Like most other runners – and most other humans – I am numb over what happened in Boston yesterday.
I am lucky that I was safely in NYC, and none of my friends or loved ones were among the victims. But there shouldn’t be victims. Not at the Boston Marathon, the nation’s oldest marathon and one of the most celebrated marathons. Where the entire city shuts down on a weekday. Where, if you can run fast enough to qualify for an entry, it is a privilege to be able to run. Where I would love to run one day.

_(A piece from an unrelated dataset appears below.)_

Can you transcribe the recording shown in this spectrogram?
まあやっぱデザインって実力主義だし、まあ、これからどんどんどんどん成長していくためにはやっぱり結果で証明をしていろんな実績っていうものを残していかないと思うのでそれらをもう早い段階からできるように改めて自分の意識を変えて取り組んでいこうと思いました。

I was a journalism major in college, and in times like these, I can’t tear myself away from the news coverage, watching the TV numbly, and idly scrolling through social media, trying to learn why. I saw Caitlin post something last night about thinking about those who support her at races, and I finally started crying. My mom.
(My hands were shaking too much the morning of my first marathon to pin my bib on; since then, it’s become our tradition for her to pin my bib on before a marathon.)

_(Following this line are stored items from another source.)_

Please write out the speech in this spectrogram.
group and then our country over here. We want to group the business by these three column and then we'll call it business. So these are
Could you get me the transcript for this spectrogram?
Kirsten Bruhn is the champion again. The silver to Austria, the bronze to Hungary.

She’s been at the finish line of all three of my marathons, and I’m pretty sure she’ll be at the finish line of any other marathon I ever run. That could have been her yesterday, watching me. It could have been me running, or one of my friends. It hits really close to home. Too close to home.
I’ve read so many beautiful words in the past day or so.

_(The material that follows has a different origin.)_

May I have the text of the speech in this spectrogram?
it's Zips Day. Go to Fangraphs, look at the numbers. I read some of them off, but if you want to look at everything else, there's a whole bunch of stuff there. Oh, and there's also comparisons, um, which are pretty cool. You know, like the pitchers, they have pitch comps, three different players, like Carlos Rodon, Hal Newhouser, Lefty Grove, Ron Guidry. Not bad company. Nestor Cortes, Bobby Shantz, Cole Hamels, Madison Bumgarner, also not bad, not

Even Jezebel put aside the snark: “If anything, the tragedy in Boston will further solidify the bond between runner and spectator. And when the Chicago marathon happens this October, I’ll show up to run harder, and they’ll show up to cheer louder. If anyone thought this attack would discourage the runners or the watchers, they’ve clearly never been to a marathon.”
From Allison’s Instagram.
Another beautiful photo.
Running has given me so much back in life in the last four years, and I’m sad for the loss of life yesterday at the Boston Marathon, but so hopeful for all the wonderful stories that have come out in the past 24 hours about people helping each other, and I’m more proud than ever to be a runner.